What has brought me back to writing here today is a topic that is more personal to me than your parents showing your significant other that embarrassing picture of you as a kid wearing your underwear as a hat. Not that I have any pictures like that (she says not making eye contact).
But first, I should probably provide a little background. I have been in social work for the better part of a decade, working mostly with homeless populations and those in homeless shelters in particular. Shelters are funded partially by things like grants and endowments, but we also depend heavily on the community for support and donations to help meet the tremendous needs our populations face.
For the most part, the community support the shelters I have worked for have received is incredible. People donating time, money, and much needed supplies saves lives and helps countless individuals get off the streets and into a better place.
There is a darker side to that community dependence, however. This is that darker side:
That veritable wall of boxes is what I walked in to work this week to see: Over 300 lbs of juice... that had expired in 2014. Not only was the juice expired, but it had been left out in the Arizona sun so long that some of the bottles had melted and fused together.
Someone had dropped off a wall of, essentially, toxic waste to a shelter that serves medically fragile homeless people. Not only is that callous, but it is dangerous! I'm grateful I had a chance to check out this anonymous donation before anyone drank any!
This is a problem that a lot of people in non-profits don't want to talk about, because we truly do need donations to survive and we don't want to discourage anyone who wants to help. However, there are times when the donations that we receive, like the wall of contaminants pictured above, goes beyond being unhelpful, they become a burden on the agencies. Not only was the juice dangerous to the health of my clients, but it meant that I then had to figure out a way to dispose of it all. Essentially, I spent most of my morning, time where I could be looking for housing opportunities for my clients, hauling boxes across a massive parking lot in 111 degree heat to a dumpster.
Sadly, this isn't a one-time thing. A month ago I received a donation of 800 pounds of rice and dried beans that had expired some 13 years ago. You read that right, 13 years! Destiny's Child was still together when that food expired.

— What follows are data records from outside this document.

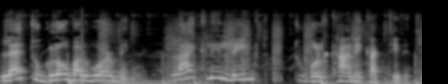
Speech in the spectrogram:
led to global warming, likely linked to volcanic activity.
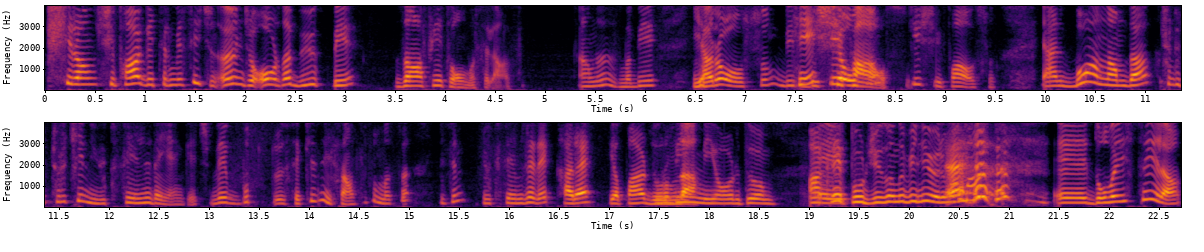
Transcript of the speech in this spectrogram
Şiron şifa getirmesi için önce orada büyük bir zafiyet olması lazım. Anladınız mı? Bir yara olsun, bir, Ki bir şey şifa olsun, olsun. ki şifa olsun. Yani bu anlamda çünkü Türkiye'nin yükseleni de yengeç ve bu 8 Nisan tutulması bizim yükselimize de kare yapar Bunu durumda. bilmiyordum. Akrep burcuyuz onu biliyorum ama E, dolayısıyla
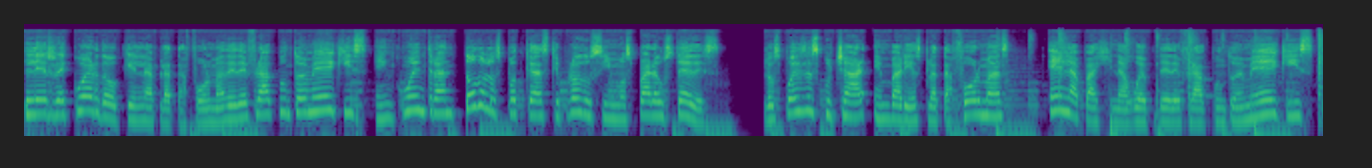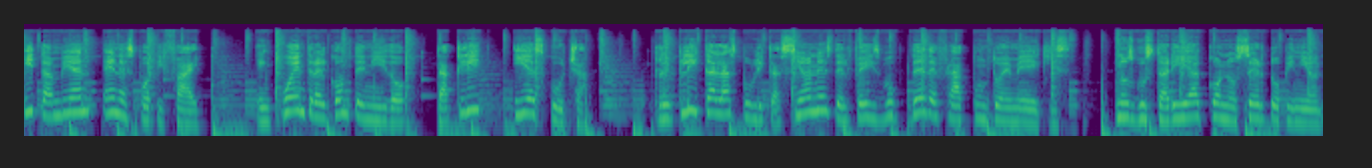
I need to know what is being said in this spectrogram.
Les recuerdo que en la plataforma de defrag.mx encuentran todos los podcasts que producimos para ustedes. Los puedes escuchar en varias plataformas en la página web de defrag.mx y también en Spotify. Encuentra el contenido, da clic y escucha. Replica las publicaciones del Facebook de defrag.mx. Nos gustaría conocer tu opinión.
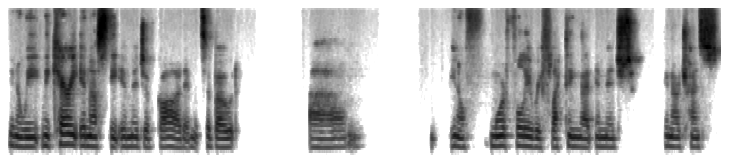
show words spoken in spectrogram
you know we we carry in us the image of god and it's about um, you know f- more fully reflecting that image in our trans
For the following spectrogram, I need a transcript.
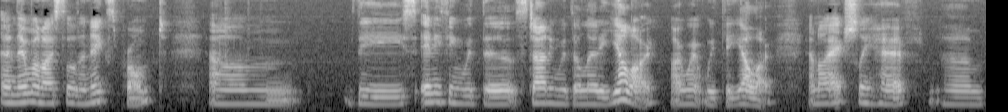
And then when I saw the next prompt, um, the anything with the starting with the letter yellow, I went with the yellow. And I actually have, um,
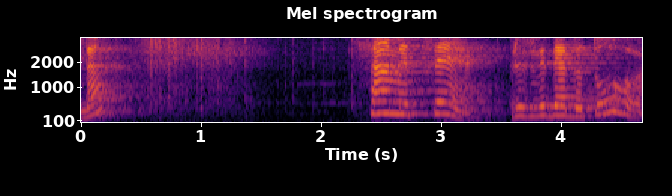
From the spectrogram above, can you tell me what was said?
Да? Саме це призведе до того,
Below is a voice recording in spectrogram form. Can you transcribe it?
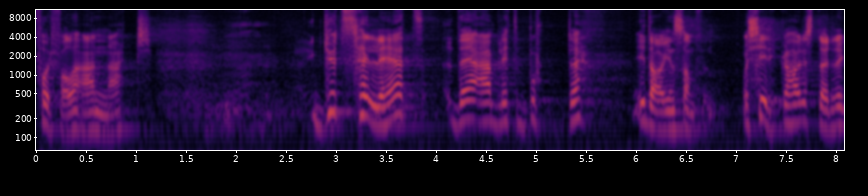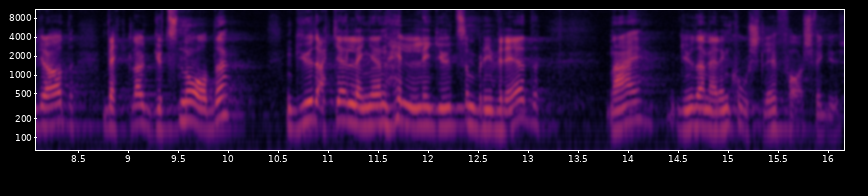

I once worked at a shelter where a box truck drove up and dropped off 16 pallets of yogurt that had gone bad to the point where it had liquefied. I can't even count the number of times someone has dropped in with a take-out box they had dug out of their fridge after a few days and decided that they didn't want it, mold included.
Homeless shelters need more support now more than ever. Funding for necessary programs has dwindled significantly in the last 5 years, and current trends are indicating that what little funding is left will be facing challenges and cuts soon. Please, we need your generosity. No, let me rephrase that, we need your mindful generosity.
Donate to non-profits, but before you drop off that thing you don't need anymore, here are some questions to ask yourself:
1. Is this appropriate for the population it is going to?
I work in a men's shelter. You would be amazed at how many bras, tampons and sanitary napkins we get donated (I also get women's thongs on a regular basis, and nothing will break your sanity faster than having to confiscate one from a client who is using it as a slingshot to shoot other clients with wads of paper). These items would be much better used at a drop-in center that serves women or a domestic violence shelter.
2. Would I eat this? Would I feed this to a loved one? Is this something that someone could conceivably wear without it falling apart?
If the answer is "no," then don't donate it. I know it is hard to believe, but homeless people are still, in fact, people. If it would give you food poisoning, then it will give them food poisoning too, and believe me, their lives are hard enough already.
The same things goes for clothes. I once opened a donated trash bag full of clothes to find that not only they were moldy, but a family of mice had moved in. The bag was inside the shelter when I opened it, so we then got to pay for exterminators to come take care of our donated mice problem.
3. Am I just making something I don't want to deal with someone else's problem?
At one homeless shelter I worked at, I once took a donation of six used hamster cages. The person who dropped it off said, "I just didn't want to be bothered with them anymore and I couldn't figure out what I should do with them. So... Here you go."
Again, I don't want to discourage anyone from donating to good causes. However, just donating any old thing and patting yourself on the back can not only be unhelpful and counterproductive, it can be downright dangerous. If you don't know what you can do to help, ask someone who works for the agency. Every non-profit has a "needs and wants" list they will happily provide you with. Shelters are always in need of things like clean socks, toiletries and donations of edible food. What we don't need is to be designated as your alternative to paying to drop your stuff off at the landfill. Please, don't just do good things for your non-profits, do better things.
As always feel free to follow my adventures on Facebook, Twitter (@AllisonHawn) and Instagram (@AtillatheHawn) and my books can be found for your reading enjoyment here!